When the word "words" shows up in a line of the data below, copy that whole line.

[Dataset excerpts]
-----

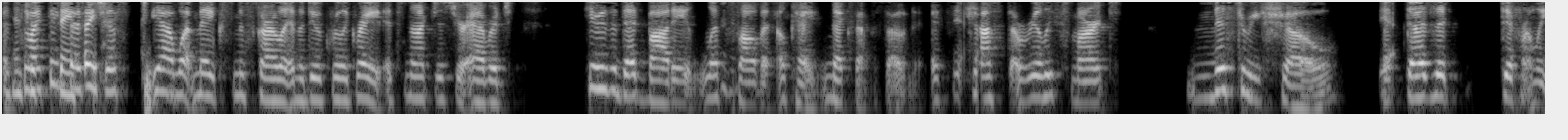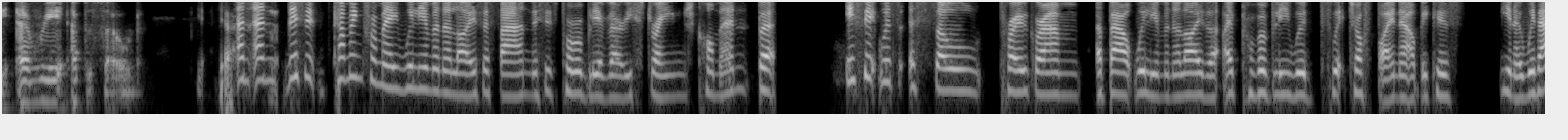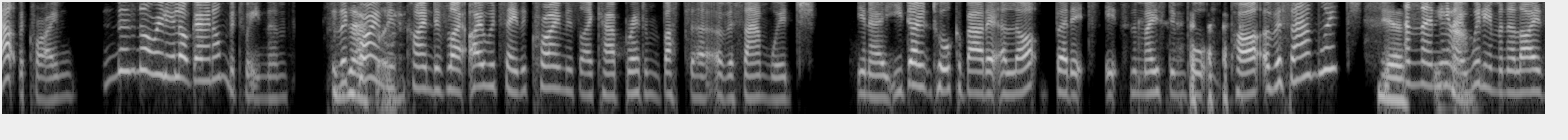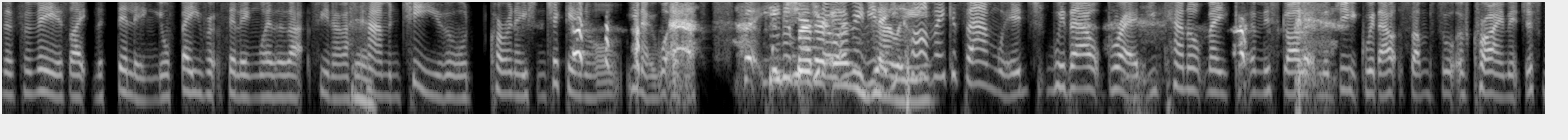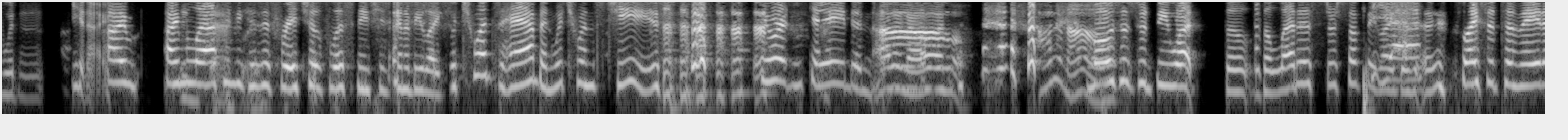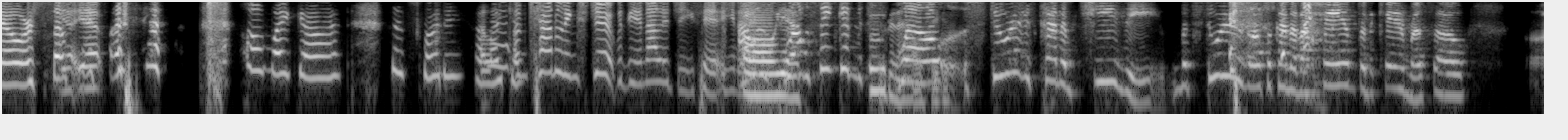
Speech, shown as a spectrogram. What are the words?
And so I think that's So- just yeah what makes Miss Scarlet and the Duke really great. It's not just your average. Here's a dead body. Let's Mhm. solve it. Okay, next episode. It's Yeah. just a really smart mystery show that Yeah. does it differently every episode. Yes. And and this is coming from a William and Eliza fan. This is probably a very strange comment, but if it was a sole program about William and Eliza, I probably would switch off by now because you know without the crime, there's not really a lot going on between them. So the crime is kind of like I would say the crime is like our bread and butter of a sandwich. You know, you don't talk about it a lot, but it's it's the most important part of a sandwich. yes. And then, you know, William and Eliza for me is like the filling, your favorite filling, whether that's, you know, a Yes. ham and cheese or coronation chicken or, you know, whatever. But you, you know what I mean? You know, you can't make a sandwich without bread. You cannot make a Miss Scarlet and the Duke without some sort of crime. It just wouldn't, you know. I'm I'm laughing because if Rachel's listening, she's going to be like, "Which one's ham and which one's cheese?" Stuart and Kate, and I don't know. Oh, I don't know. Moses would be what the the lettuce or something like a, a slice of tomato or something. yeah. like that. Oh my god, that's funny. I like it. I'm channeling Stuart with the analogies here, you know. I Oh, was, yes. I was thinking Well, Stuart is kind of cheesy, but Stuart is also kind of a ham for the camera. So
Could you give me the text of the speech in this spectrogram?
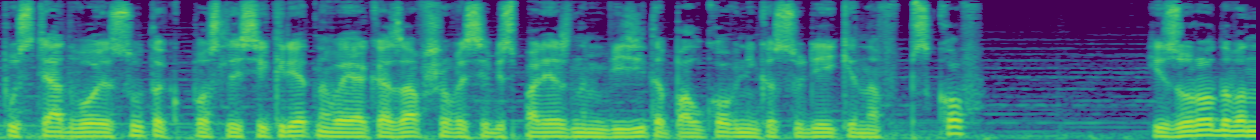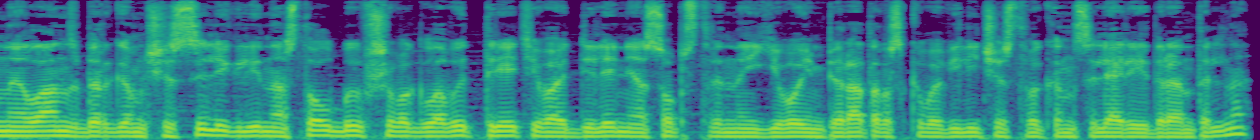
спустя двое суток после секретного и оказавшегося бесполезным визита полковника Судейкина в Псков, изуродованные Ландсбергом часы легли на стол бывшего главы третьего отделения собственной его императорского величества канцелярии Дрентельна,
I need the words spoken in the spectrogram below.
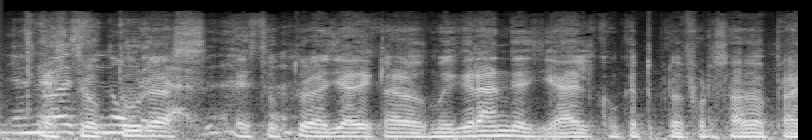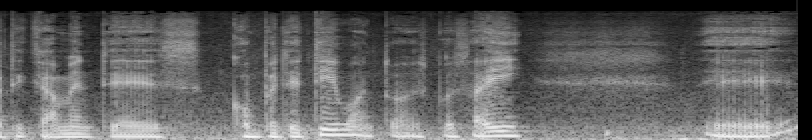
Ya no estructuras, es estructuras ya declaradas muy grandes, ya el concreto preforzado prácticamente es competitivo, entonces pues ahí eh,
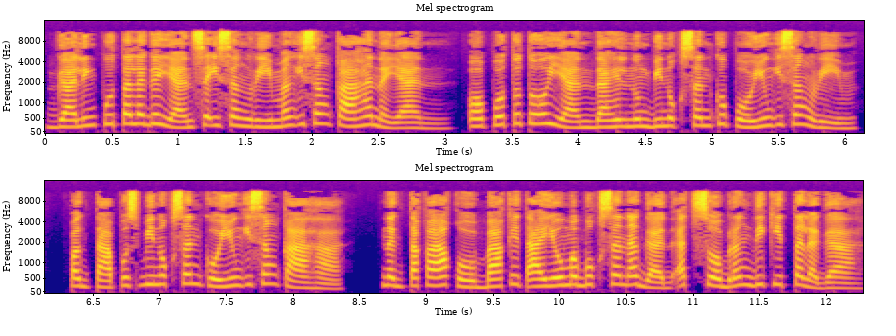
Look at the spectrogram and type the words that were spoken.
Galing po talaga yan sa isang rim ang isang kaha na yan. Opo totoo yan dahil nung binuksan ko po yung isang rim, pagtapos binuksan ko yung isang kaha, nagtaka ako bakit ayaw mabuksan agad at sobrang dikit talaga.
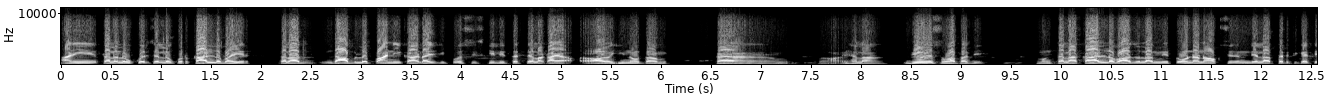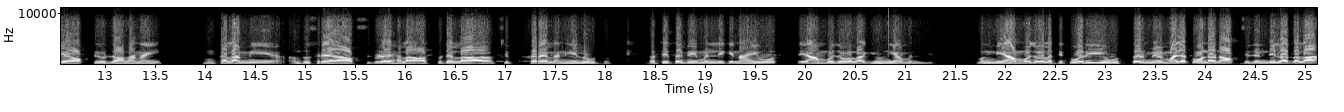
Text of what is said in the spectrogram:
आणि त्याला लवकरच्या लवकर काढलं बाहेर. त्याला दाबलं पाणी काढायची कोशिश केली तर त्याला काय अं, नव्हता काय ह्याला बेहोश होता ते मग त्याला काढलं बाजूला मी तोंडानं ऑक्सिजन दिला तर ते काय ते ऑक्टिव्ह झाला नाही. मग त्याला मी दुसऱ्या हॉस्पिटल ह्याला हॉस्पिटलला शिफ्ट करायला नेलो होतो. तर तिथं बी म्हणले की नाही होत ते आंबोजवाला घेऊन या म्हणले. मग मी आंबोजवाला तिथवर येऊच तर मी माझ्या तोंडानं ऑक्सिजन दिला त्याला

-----

→ **Response to this exercise**:
Speech, shown as a spectrogram. What are the words?
I need the words spoken in the spectrogram below.
Look at the spectrogram and type the words that were spoken.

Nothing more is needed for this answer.